A new policy adopted by the Democratic city council in Austin, Texas, will allow anyone who is homeless to camp out in any public square or venue, a policy that we predict will serve as a magnet for homeless people (much like the policies in L.A., San Fran, and Seattle are doing).
The policy change went into effect on July 1, just 10 days after the city council decriminalized homelessness, Big League Politics reported, noting further:
Prior to the change in this ordinance, it was illegal to site, lie, or camp in public. But starting this month, officers will only give tickets to individuals who block pathways. Additionally, the city council modified another provision of the ordinance that only punishes aggressive panhandlers.

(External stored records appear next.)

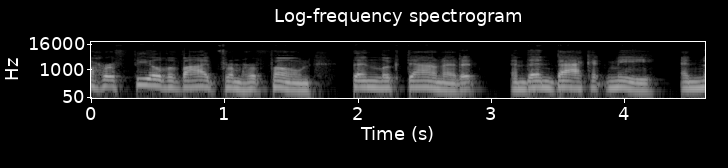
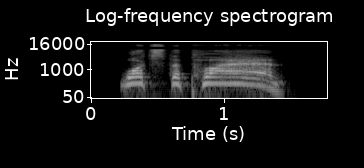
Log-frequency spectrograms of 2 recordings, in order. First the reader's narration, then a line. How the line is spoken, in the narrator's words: Daryl shouted in my ear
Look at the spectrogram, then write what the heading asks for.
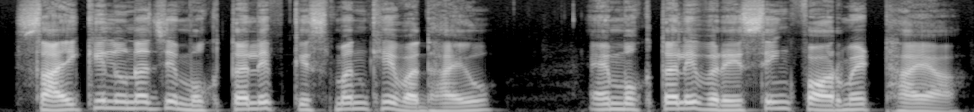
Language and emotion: Sindhi, neutral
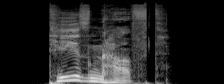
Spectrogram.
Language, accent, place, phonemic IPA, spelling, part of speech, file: German, Germany, Berlin, /ˈteːzn̩haft/, thesenhaft, adjective, De-thesenhaft.ogg
- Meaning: in the form of a thesis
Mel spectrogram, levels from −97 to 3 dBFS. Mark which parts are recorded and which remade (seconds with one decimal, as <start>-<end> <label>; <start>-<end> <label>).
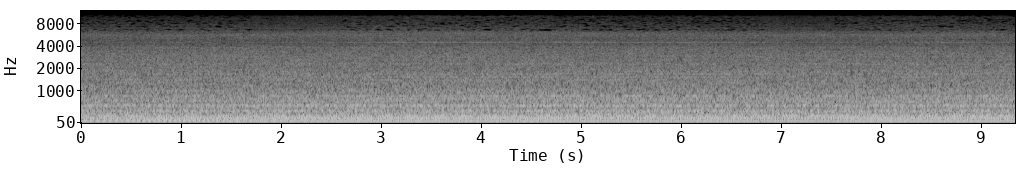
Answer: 0.0-1.7 recorded; 1.7-2.6 remade; 2.6-6.8 recorded; 6.8-7.5 remade; 7.5-9.3 recorded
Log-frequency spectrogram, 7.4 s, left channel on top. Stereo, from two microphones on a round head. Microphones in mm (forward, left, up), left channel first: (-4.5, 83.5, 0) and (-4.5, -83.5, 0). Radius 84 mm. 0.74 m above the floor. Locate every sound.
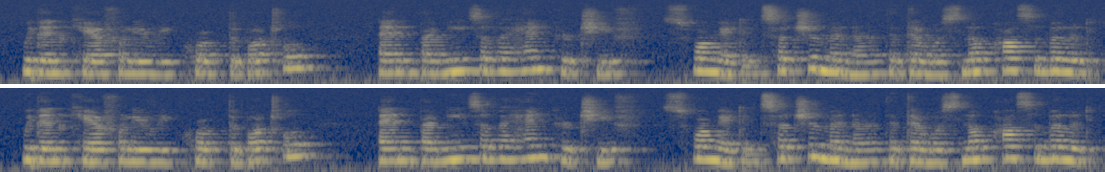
0.2 s a woman speaking: 35° right (ahead or behind), 5.5 m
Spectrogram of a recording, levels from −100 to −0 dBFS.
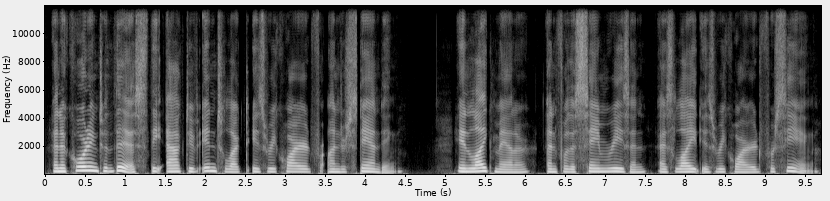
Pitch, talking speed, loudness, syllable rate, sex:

As most reasonable people might imagine, the policy change has already created no small amount of controversy in the Texas capital, which is perhaps the bluest part of an otherwise deep red state. The mayor, Steve Adler, says the policy is a good thing because it helps ‘address’ the issue of homelessness — though not really, because by ‘addressing’ it he means simply accommodating it.
But the state’s much more conservative governor, Greg Abbott, who resides in the capital, doesn’t agree with the policy change at all. In a tweet, he expressed concerns that the change would put the public more at risk.

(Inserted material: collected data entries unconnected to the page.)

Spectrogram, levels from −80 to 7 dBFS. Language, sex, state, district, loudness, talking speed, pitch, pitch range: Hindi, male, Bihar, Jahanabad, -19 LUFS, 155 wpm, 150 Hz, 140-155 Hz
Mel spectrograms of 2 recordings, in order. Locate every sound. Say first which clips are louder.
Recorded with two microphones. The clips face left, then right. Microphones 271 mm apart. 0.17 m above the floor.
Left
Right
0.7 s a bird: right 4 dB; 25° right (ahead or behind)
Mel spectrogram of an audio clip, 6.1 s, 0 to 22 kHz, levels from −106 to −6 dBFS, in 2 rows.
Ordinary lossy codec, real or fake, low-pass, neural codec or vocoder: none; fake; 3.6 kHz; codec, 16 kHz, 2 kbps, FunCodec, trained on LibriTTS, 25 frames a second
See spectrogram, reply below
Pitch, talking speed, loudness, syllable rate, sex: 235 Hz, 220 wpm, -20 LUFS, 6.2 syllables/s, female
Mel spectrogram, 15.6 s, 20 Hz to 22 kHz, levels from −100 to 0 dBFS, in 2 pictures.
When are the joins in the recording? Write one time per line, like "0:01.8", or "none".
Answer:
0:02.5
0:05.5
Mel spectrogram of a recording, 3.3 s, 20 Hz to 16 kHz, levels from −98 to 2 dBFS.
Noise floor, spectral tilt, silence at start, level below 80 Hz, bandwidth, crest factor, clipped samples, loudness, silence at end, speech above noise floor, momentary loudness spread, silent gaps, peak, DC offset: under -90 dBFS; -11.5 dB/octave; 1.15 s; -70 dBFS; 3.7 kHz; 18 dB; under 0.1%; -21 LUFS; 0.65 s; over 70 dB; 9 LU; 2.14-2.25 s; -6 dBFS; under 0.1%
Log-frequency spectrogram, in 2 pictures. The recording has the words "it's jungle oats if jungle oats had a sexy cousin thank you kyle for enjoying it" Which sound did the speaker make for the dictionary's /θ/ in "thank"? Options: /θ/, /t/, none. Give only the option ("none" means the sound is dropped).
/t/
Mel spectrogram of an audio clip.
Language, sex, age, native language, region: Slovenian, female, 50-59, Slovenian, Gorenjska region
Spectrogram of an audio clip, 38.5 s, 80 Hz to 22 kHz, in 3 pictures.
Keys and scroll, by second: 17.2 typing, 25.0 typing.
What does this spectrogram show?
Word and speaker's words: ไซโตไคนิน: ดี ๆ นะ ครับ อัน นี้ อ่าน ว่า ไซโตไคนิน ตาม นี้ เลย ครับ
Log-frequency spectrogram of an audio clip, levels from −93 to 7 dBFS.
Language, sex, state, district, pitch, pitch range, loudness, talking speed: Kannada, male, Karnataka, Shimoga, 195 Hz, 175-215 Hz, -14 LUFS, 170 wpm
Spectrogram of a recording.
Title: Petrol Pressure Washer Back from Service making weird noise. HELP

What’s more, he threatened to wipe out the policy with a state law.
“If Austin — or any other Texas city — permits camping on city streets it will be yet another local ordinance the State of Texas will override. At some point cities must start putting public safety & common sense first. There are far better solutions for the homeless & citizens,” he wrote.
Adler fired back with, “I assume that someone on his staff really didn’t explain to him what it was that we did because we’ve been laser-focused on public safety and public health.”
He added: “Public streets are public streets. And the courts have said that if someone’s not causing a public safety risk or public health hazard, that they have as much right to be there as anyone else.”
Except that surely Adler understands that by the very fact they are homeless, people living on the street cannot be healthy, cannot contribute to public safety, and cannot be expected to practice sanitary conditions. (Related: You are not even close to being prepared for the chaos that’s coming.)
According to a 2018 report, Big League Politics noted Austin already has more than 2,000 homeless people. But this number is certain to go up if the new policy remains in place and the state doesn’t act to overturn it.
But more damning is the fact that, in recent years, urban centers in Texas have become distinctly more progressive, endangering the state’s ‘red’ status as the Democrat Left seeks to ‘Turn Texas Blue’ — which would essentially assure Democrat presidents for the foreseeable future (and lots of turmoil).
For example, in addition to the new homeless policy in Austin, Dallas District Attorney John Creuzot has said he plans on following other Left-wing prosecutors and will no longer prosecute what he deems petty crimes (which will only lead to more of them) — up to $750 in value.
Abbott criticized that decision, too.
“Since the Beto O’Rourke campaign, urban centers have shifted more to the Left, as witnessed with Dallas County voters giving O’Rourke 66% of the vote. As a result, they are embracing policies such as lax law enforcement and economic redistributionism,” Big League Politics noted in a separate story.